In one of the most interesting essays published in the catalogue (indeed, what catalogue? A misunderstanding between the Biennale administration and the publishing house Giancarlo Politi Editore resulted in a “special issue” of Flash Art intended as a surrogate “Aperto” catalogue, which was immediately confiscated by the official publisher of the general catalogue), Nicolas Bourriaud states that art today no longer lays claim to autonomy, but renounces it in order to affect reality by competing within the sphere of communications.

In short, the criteria for attribution of artistic value, Modernist in origin or post-Modern in elaboration, are debated from a certain radical viewpoint. With a bearing worthy of Tristan Tzara, various artists lay claim to the possibility of the “ugly,” pushed perhaps to extremes (but who can say?) in the work of Sue Williams. The difference is that today, putting an end to the formalist ideology of the avant-garde leads to the question of the subject: a subject who insists on its own historicity in a period when one has forgotten to think -historically,“ given that history itself has been reduced to nostalgic pastiche, as Marcelo Es-pósito put it so well in his video project and catalogue statement.
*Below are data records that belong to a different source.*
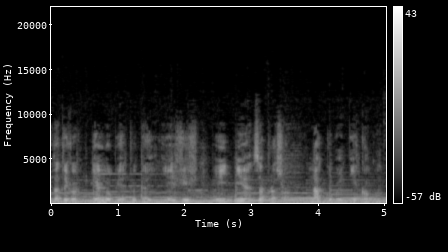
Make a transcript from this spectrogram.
dlatego nie lubię tutaj jeździć i nie zapraszam na Kubę nikogo.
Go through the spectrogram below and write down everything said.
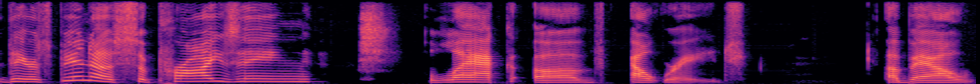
there's been a surprising lack of outrage about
This thinking of ourselves as historians of ourselves gives rise to the category of the political, and, banally stated, to the supremacy of content over form, which, in turn, neutralizes inhibitions concerning expressive choices between the artistic and the ”nonartistic."

These developments have, in practice, sparked the creation of a new kind of “esthetic dimension,” behind which one reads a social dynamic, and behind which the mythologies and neuroses of a heterodirected imaginary are precisely defined. This could be seen in all the work by women—among them Angela Bulloch, Janine Antoni, Sylvie Fleury, and Smith, as well as in the surprising video by Cheryl Donegan—but it was also revealed in the pathological narcissism of Sean Landers and in the provocative sarcasm of Carsten Höller, both of whom are men.
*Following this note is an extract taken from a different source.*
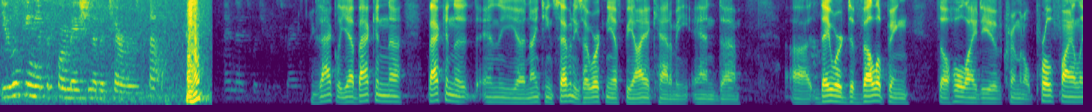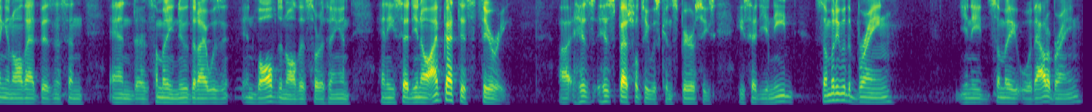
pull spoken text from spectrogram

First of all, these artists make a theme out of their own existential condition, which they face and analyze with political tools. Then they end up theorizing, prefiguring, or experimenting with a social role. On the one hand, new receivers are sought who, in an act of socialization and transformation of cognitive tools, subject the language of art to their own needs. This was the case with the installation by Luca Quartana, who worked with a community of convicts serving life terms, and it has been true for some time of the work of Peter Fend and the Premiata Ditta group. In another line of inquiry, the “system of painting”—its hypothesis of linguistic autonomy—was betrayed in the work of Rudolf Stingel, who “reduced” the Modernist monochrome to a gigantic piece of carpeting applied to the wall, which the public could touch and cover with gestural signs. The art system’s close ties to macrosystems of power, its ideological and self-legitimizing postulates, were investigated by Cercle Ramo Nash and by the Formento-Sossella team; likewise, the system’s economic presuppositions were probed by Maurizio Cattelan, who, hoping to make a profit, rented his stand to a perfume company, which installed a large billboard. Perhaps the most emblematic work in this show, within the creative climate that the new tendencies are establishing, was the group of large boxes by Regina Moeller, an artist who works in an office to support herself. On large overturned boxes one could read statements about the alienating character of the living and working spaces that architecture has doled out to us (in reality and in fiction). Spilling from the boxes were piles of paper airplanes, which Moeller hoped visitors would fly. Here was both an alternative use of work time and an indication that the artistic avant-garde cannot help but be concerned with the political reality of the present.

Giorgio Verzotti is a writer who lives in Milan.

Translated from the Italian by Marguerite Shore.